"It is," he added, indicative of a broken immigration system." *


Tom Henderson’s clients call San Francisco jiou jin shan, meaning "old gold mountain" in Mandarin and referring to the Gold Rush era impression that San Francisco must be awash in opportunity.

His soon-to-be-unveiled San Francisco Regional center is still waiting on final government approval, but Henderson has already been lining up investors to participate in the program.

He spends a third of his year in China and has done business there for decades. Armed with an international network of business relationships and a quirky charisma, Henderson has won over people like Mao Huajun, low profile but extremely wealthy potential investors with sights on America.

Although more than 20 regional centers are certified to do work in Southern California, only a handful are operating in the Bay Area — although applications for more regional centers are in the pipeline.

Featured prominently on the website of the Synergy Regional Center are two prominent local figures: former Mayor Willie Brown and former Redevelopment Commission member Benny Yee.

The website has pictures of the Synergy management "meeting former San Francisco Mayor Willie Brown, to discuss about how EB-5 investment can stimulate the local economy."

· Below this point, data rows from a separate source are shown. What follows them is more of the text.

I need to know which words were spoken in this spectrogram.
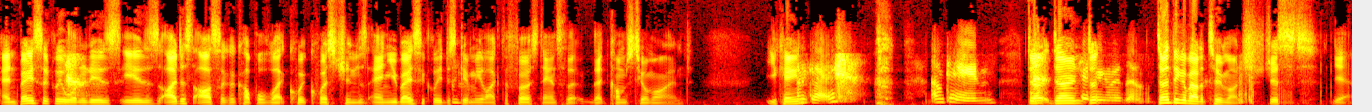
And basically, what it is is I just ask like a couple of like quick questions, and you basically just give me like the first answer that, that comes to your mind. You keen? Okay. I'm keen. Don't don't don't, don't think about it too much. Just yeah,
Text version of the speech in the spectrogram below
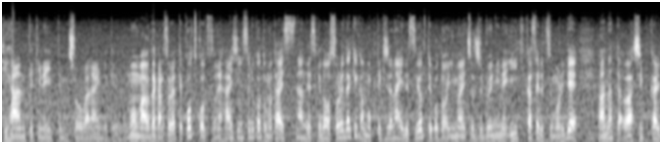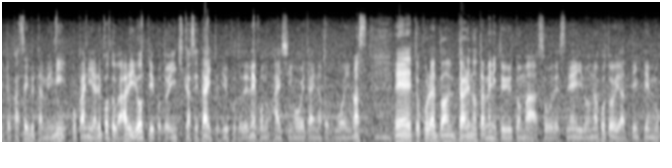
批判的に言ってもしょうがないんだけれどもまあだからそうやってコツコツとね配信することも大切なんですけどそれだけが目的じゃないですよってことを今一度自分にね言い聞かせるつもりであなたはしっかりと稼ぐために他にやることがあるよっていうことを言い聞かせたいということでねこの配信を終えたいなと思います。えーと、これは誰のためにというとまあそうですねいろんなことをやっていて目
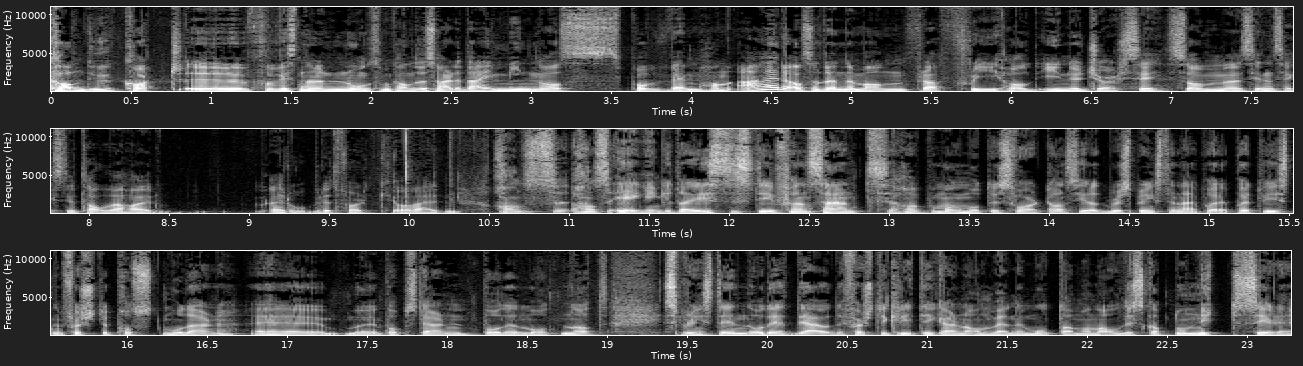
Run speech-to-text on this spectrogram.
Kan du kort, eh, for hvis det er noen som kan det, så er det deg, minne oss på hvem han er? Altså denne mannen fra Freehold i New Jersey, som eh, siden 60-tallet har erobret folk og verden. Hans, hans egen gitarist, Steve Van Sant, har på mange måter svart. Han sier at Bruce Springsteen er på, på et vis den første postmoderne eh, popstjernen på den måten at Springsteen Og det, det, er jo det første kritikeren anvender mot ham. Han har aldri skapt noe nytt, sier de.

Yee is listed as one of six principals at the firm. He didn’t return our phone calls seeking comment. Neither did Brown (who, to be fair, may have simply been part of a photo op since it appears the picture was taken at a fund-raising event for his institute).

According to Synergy CEO Simon Jung, Yee joined after initially "giving [Jung] advice on how to do business. He can help us bring deals in San Francisco we don’t have access to otherwise."

James Falaschi heads the Bay Area Regional Center in Oakland. His website that features three potential projects — all real estate developments in downtown and east Oakland.

Sunfield Development is the company building at the Fox Uptown and at Seminary and Ninth streets, two of the projects the Bay Area Regional center is working on. Sunfield CEO Sid Afshar said EB-5 is "a very good idea because it is a win-win for everyone."

The new player on the scene is Henderson, and he is unveiling an EB-5 vision with a lot of promise.

Mao was bombarded with options when he first heard of EB-5. As a savvy businessman, he was wary of jumping into something sketchy. Through an interpreter, he told us he went with Henderson because he "can see the way Tom is doing this business is transparent, so [he] know[s] the step by step."

Henderson has yet to reveal what his projects will be, but he says they are all businesses, not real estate projects. He said all the companies he is setting up will inhabit industries the city has identified as central to Oakland’s economic growth.
"I was born in Oakland. I work in Oakland. I live in Oakland," he said. "I won’t do projects that don’t create direct jobs."